By the WoundSource Editors
With aging populations facing increasingly complex comorbid medical conditions coupled with polypharmacy and multidrug-resistant organisms, wound healing can often feel like an uphill, never-ending battle. There are often elements that cannot be allayed, and some factors will always be outside the control of the patient and the practitioner. Barriers that can be eliminated should be, but sometimes compliance is a concern.
Health care providers and caregivers are often expected to be the change agents or catalyst to move the patient or family members from a state of non-compliance and stagnation to compliance and, hopefully, wound healing. Let's start with the word compliance. Compliance is an outdated term that insinuates the patient should comply with the decisions of the health care provider. Adherence really redefines the relationship and reflects a patient choice and the "freedom to decide whether to adopt the provider's recommendations and that failure to do so should not be a reason to focus blame."1
There may be a number of reasons a patient does not adhere to pressure injury prevention or treatment methods. Those who require assistance with turning and repositioning may resent the lack of autonomy and therefore refuse to allow a nurse to reposition them. As often as possible, explain to these patients the importance of turning and positioning for pressure injury prevention; always document such conversations. Those patients who have already developed a pressure injury may have trouble adhering to dressing changing schedules because of the associated pain. Again, document the patient's pain and any measures used to reduce pain at the dressing site.2 Wound care professionals have access to many different healing options. There are numerous skin substitutes, dressings, debridement options, and many advanced wound modalities to encourage wound healing. As wound specialists, we should outline options for the patients to allow them to choose one. As part of creating adherence, it is the wound clinician's job to suggest options from the worst to the best. It is the patient's job to pick an option, but note they don't have to pick the best option. Sometimes creating adherence means changing the goal. The goal may not always be to heal. Sometimes the goal is to prevent the wound from getting worse or just maintaining patient comfort.
With regard to pressure injury education, prevention is best. One way to prevent pressure injuries is to keep the patient moving whenever possible. The more movement there is, the better the blood flow and the better the reduction in shearing or friction forces. Keeping skin clean, dry, and moisturized is a great way to keep skin healthy. Manage microclimate by allowing perspiration to evaporate or preventing incontinence from reaching the skin.
If a pressure injury has already developed, try to identify the precipitating factor. Is it from sitting in a wheelchair for too long? Perhaps the wheelchair cushion needs to be replaced or is not inflated to the proper level. Don't forget to evaluate the patient's overall clinical condition. Maybe they have had significant weight gain or loss. Maybe a metabolic condition is reducing the skin's ability to stay intact. If the patient spends a significant amount of time in bed, evaluate the mattress. If you can't see the mattress in person, perhaps the patient would take a photograph to review at their next visit.

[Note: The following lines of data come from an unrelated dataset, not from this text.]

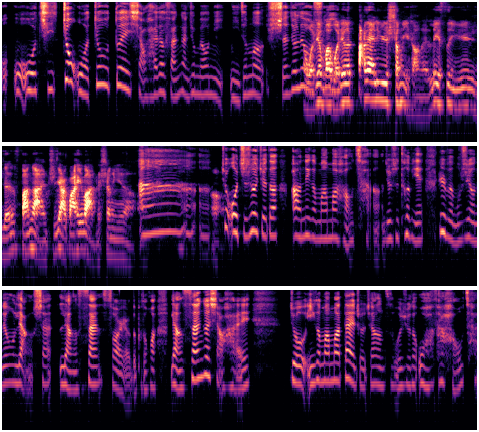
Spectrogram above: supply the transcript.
我我我其实就我就对小孩的反感就没有你你这么深，就六我这我我这个大概率是生理上的，类似于人反感指甲刮黑板的声音啊啊啊啊！就我只是会觉得啊，那个妈妈好惨啊，就是特别日本不是有那种两三两三，sorry 我的普通话两三个小孩，就一个妈妈带着这样子，我就觉得哇，她好惨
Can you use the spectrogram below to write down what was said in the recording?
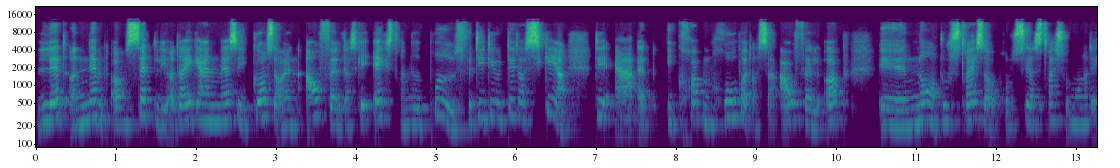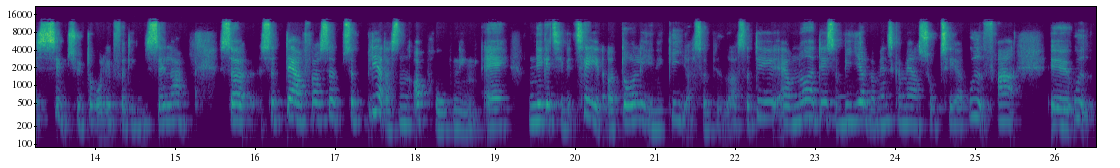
let og nemt omsættelig, og der ikke er en masse i godser og en affald, der skal ekstra nedbrydes, fordi det er jo det, der sker. Det er, at i kroppen håber der sig affald op, øh, når du stresser og producerer stresshormoner. Det er sindssygt dårligt for dine celler. Så, så derfor så, så bliver der sådan en ophobning af negativitet og dårlig energi osv. Så, videre. så det er jo noget af det, som vi hjælper mennesker med at sortere ud fra, øh, ud,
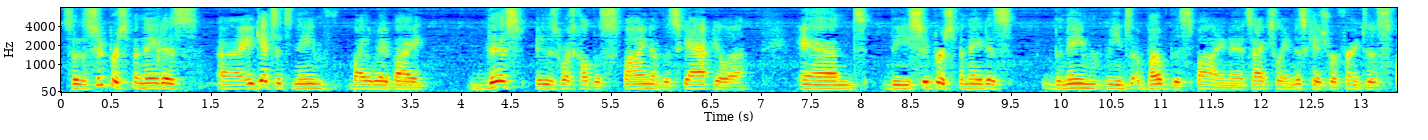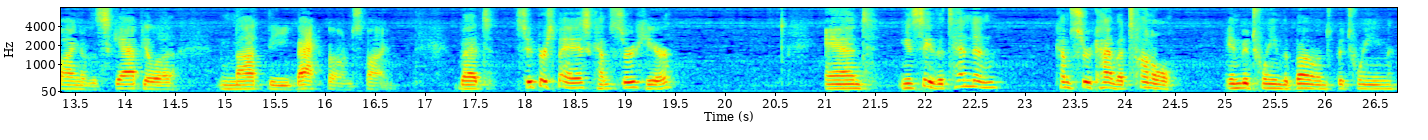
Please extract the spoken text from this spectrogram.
So the supraspinatus, uh, it gets its name, by the way, by this is what's called the spine of the scapula. And the supraspinatus, the name means above the spine. And it's actually, in this case, referring to the spine of the scapula, not the backbone spine. But supraspinatus comes through here, and you can see the tendon comes through kind of a tunnel in between the bones, between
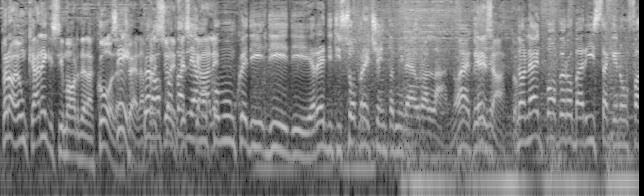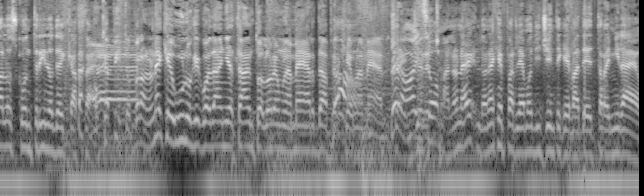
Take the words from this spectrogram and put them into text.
però è un cane che si morde la coda, Sì, cioè la però qua pressione parliamo fiscale comunque di, di- di redditi sopra i 100.000 euro all'anno. Eh? Esatto. Non è il povero barista che non fa lo scontrino del caffè. Ho capito, però non è che uno che guadagna tanto allora è una merda perché è una merda. Cioè, Però in genere- insomma, non è, non è che parliamo di gente che evade 3.000 euro, parliamo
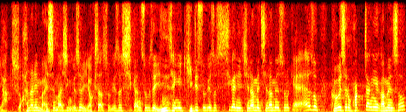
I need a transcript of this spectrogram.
약속 하나님 말씀하신 것을 역사 속에서 시간 속에서 인생의 길이 속에서 시간이 지나면 지나면서록 계속 그것을 확장해 가면서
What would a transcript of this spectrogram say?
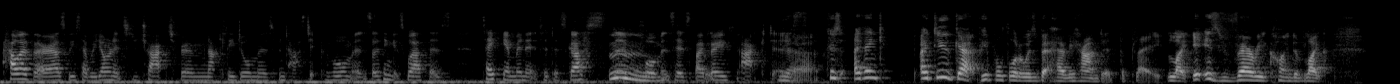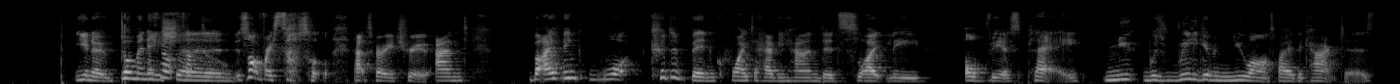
However, as we said, we don't want it to detract from Natalie Dormer's fantastic performance. I think it's worth us taking a minute to discuss the mm. performances by both actors. Yeah, because I think I do get people thought it was a bit heavy-handed. The play, like it is very kind of like you know domination. It's not, subtle. very subtle. That's very true. And but I think what could have been quite a heavy-handed, slightly obvious play new, was really given nuance by the characters.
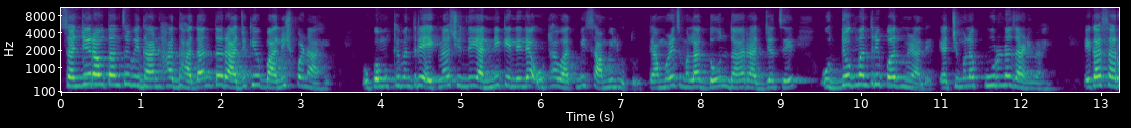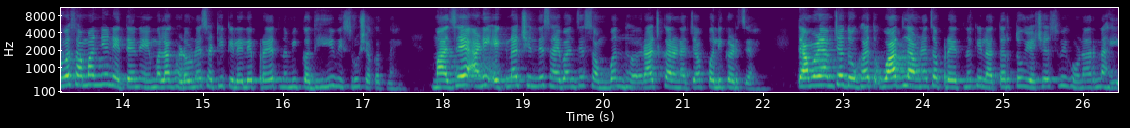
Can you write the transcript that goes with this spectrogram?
संजय राऊतांचं विधान हा धादांत राजकीय बालिशपणा आहे. उपमुख्यमंत्री एकनाथ शिंदे यांनी केलेल्या उठावात मी सामील होतो. त्यामुळेच मला दोनदा राज्याचे उद्योगमंत्री पद मिळाले याची मला पूर्ण जाणीव आहे. एका सर्वसामान्य नेत्याने मला घडवण्यासाठी केलेले प्रयत्न मी कधीही विसरू शकत नाही. माझे आणि एकनाथ शिंदे साहेबांचे संबंध राजकारणाच्या पलीकडचे आहेत. त्यामुळे आमच्या दोघात वाद लावण्याचा प्रयत्न केला तर तो यशस्वी होणार नाही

With value-based care, patients are empowered to take the driver's seat while buying in to their health care. It is the job of the health care professional to help the driver navigate the medical road map that includes options for care, diagnosis, treatment, and even choosing a provider or specialist, should the need arise.3 The more our patients feel in control of their health, the more control they can take, which in turn ensures adherence to the treatment plan and collective goal established between patient and provider. Patients' desire to be in control of their health is a great pressure injury prevention strategy.
1. Hurlow J, Hensley L. Achieving patient adherence in the wound care clinic. Today's Wound Clinic. 2015;9(9). https://www.todayswoundclinic.com/articles/achieving-patient-adherence-…. Accessed October 14, 2019.
2. Harvard Men’s Health Watch. Peripheral artery disease: leg pain and much more. Harvard Health Publishing Harvard Medical School. 2019. https://www.health.harvard.edu/heart-health/peripheral-artery-disease-l…. Accessed October 14, 2019.
3. Dart S. Putting the patient in the driver’s seat on the value-based care journey. MedCity News.com. 2018. https://medcitynews.com/2018/10/putting-the-patient-in-the-drivers-seat…. Accessed October 14, 2019.
The views and opinions expressed in this blog are solely those of the author, and do not represent the views of WoundSource, Kestrel Health Information, Inc., its affiliates, or subsidiary companies.
The views and opinions expressed in this blog are solely those of the author, and do not represent the views of WoundSource, HMP Global, its affiliates, or subsidiary companies.